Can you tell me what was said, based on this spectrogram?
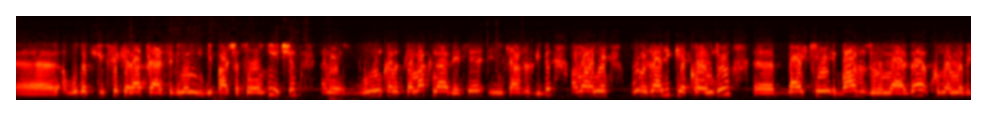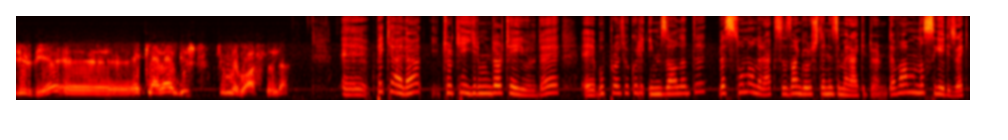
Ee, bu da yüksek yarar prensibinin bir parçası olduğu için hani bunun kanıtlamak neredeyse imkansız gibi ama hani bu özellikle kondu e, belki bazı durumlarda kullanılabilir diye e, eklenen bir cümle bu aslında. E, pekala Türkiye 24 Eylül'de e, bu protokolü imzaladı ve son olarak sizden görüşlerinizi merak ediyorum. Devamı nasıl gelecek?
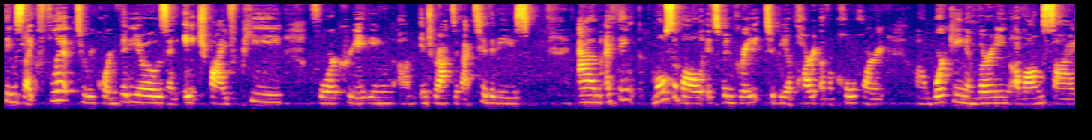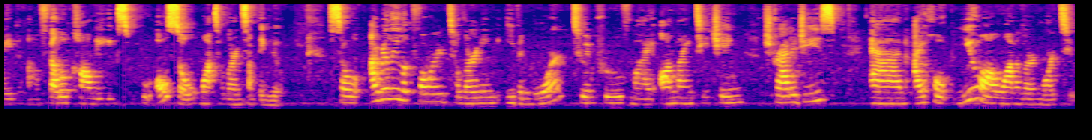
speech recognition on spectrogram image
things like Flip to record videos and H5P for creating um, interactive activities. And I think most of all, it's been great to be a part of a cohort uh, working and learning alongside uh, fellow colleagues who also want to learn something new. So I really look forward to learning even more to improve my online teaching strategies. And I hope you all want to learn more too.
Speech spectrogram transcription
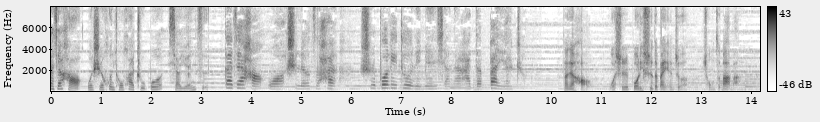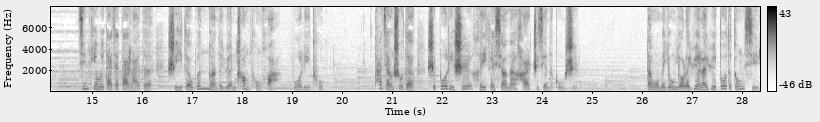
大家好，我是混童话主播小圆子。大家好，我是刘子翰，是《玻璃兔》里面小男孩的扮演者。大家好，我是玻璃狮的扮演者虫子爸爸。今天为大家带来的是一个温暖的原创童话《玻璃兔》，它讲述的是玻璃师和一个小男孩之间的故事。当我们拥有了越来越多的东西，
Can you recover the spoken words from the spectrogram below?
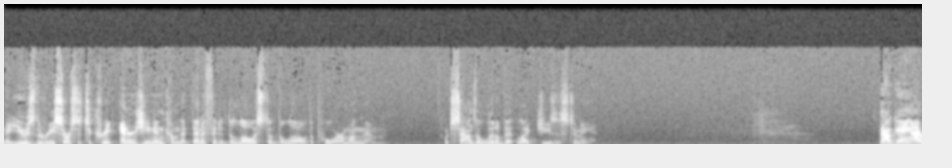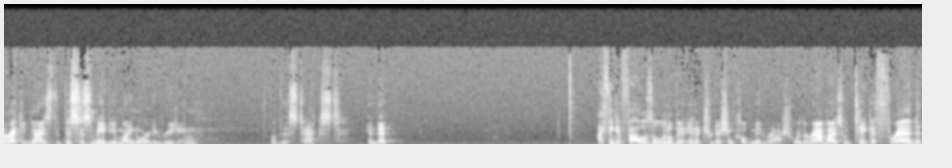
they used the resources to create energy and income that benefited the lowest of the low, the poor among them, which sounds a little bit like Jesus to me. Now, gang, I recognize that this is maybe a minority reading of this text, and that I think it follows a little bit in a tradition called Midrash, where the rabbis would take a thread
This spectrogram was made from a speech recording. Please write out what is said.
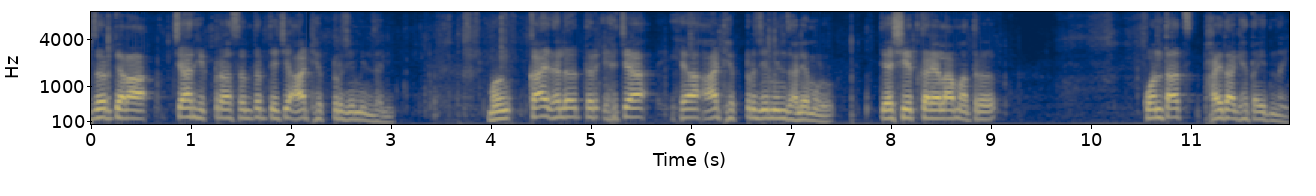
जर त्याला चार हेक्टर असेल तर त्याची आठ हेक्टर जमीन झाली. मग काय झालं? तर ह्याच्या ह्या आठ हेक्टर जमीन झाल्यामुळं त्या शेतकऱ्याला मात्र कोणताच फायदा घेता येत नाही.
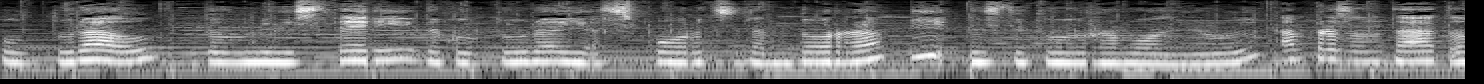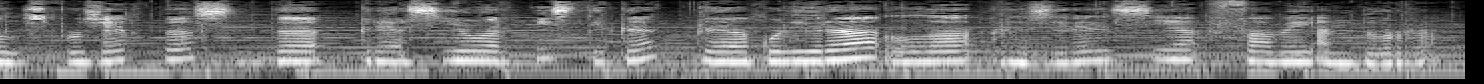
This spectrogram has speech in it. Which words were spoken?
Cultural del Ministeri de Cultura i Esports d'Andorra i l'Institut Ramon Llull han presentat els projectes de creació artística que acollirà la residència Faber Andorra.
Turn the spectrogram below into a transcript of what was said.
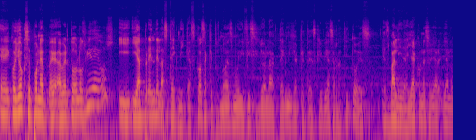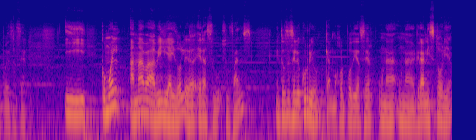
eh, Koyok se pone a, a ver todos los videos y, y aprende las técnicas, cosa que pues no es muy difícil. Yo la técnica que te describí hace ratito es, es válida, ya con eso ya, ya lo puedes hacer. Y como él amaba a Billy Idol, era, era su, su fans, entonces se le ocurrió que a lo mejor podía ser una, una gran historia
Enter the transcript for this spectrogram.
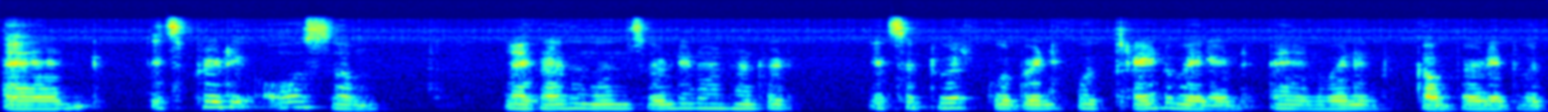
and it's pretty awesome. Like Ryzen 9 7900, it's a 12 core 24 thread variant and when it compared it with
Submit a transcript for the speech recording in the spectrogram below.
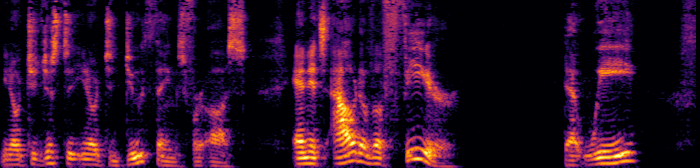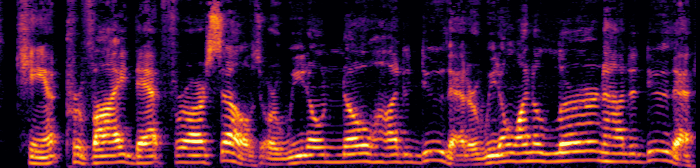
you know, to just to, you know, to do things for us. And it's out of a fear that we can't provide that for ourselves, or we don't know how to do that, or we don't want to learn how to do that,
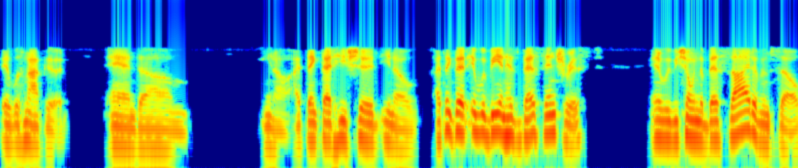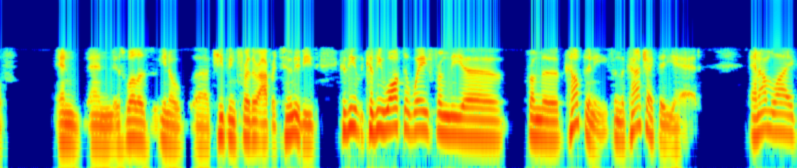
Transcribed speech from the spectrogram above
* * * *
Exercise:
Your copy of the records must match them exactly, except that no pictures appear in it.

Task response:
Can you tell me what was said, based on this spectrogram?
Ee, bu da yüksek yarar prensibinin bir parçası olduğu için hani bunun kanıtlamak neredeyse imkansız gibi ama hani bu özellikle kondu e, belki bazı durumlarda kullanılabilir diye e, eklenen bir cümle bu aslında. E, pekala Türkiye 24 Eylül'de e, bu protokolü imzaladı ve son olarak sizden görüşlerinizi merak ediyorum. Devamı nasıl gelecek?
speech recognition on spectrogram image
things like Flip to record videos and H5P for creating um, interactive activities. And I think most of all, it's been great to be a part of a cohort uh, working and learning alongside uh, fellow colleagues who also want to learn something new. So I really look forward to learning even more to improve my online teaching strategies. And I hope you all want to learn more too.
Speech spectrogram transcription
大家好，我是混童话主播小圆子。大家好，我是刘子翰，是《玻璃兔》里面小男孩的扮演者。大家好，我是玻璃狮的扮演者虫子爸爸。今天为大家带来的是一个温暖的原创童话《玻璃兔》，它讲述的是玻璃师和一个小男孩之间的故事。当我们拥有了越来越多的东西，
Can you recover the spoken words from the spectrogram below?
they used the resources to create energy and income that benefited the lowest of the low, the poor among them, which sounds a little bit like Jesus to me. Now, gang, I recognize that this is maybe a minority reading of this text, and that I think it follows a little bit in a tradition called Midrash, where the rabbis would take a thread
This spectrogram was made from a speech recording. Please write out what is said.
जर त्याला चार हेक्टर असेल तर त्याची आठ हेक्टर जमीन झाली. मग काय झालं? तर ह्याच्या ह्या आठ हेक्टर जमीन झाल्यामुळं त्या शेतकऱ्याला मात्र कोणताच फायदा घेता येत नाही.
This spectrogram has speech in it. Which words were spoken?
Cultural del Ministeri de Cultura i Esports d'Andorra i l'Institut Ramon Llull han presentat els projectes de creació artística que acollirà la residència Faber Andorra.
Turn the spectrogram below into a transcript of what was said.
eh, Koyok se pone a, a ver todos los videos y, y aprende las técnicas, cosa que pues no es muy difícil. Yo la técnica que te describí hace ratito es, es válida, ya con eso ya, ya lo puedes hacer. Y como él amaba a Billy Idol, era, era su, su fans, entonces se le ocurrió que a lo mejor podía ser una, una gran historia
Enter the transcript for this spectrogram.
and it's pretty awesome. Like Ryzen 9 7900, it's a 12 core 24 thread variant and when it compared it with
Submit a transcript for the speech recording in the spectrogram below.
you know, to just to, you know, to do things for us. And it's out of a fear that we can't provide that for ourselves, or we don't know how to do that, or we don't want to learn how to do that,
Transcribed speech from the spectrogram above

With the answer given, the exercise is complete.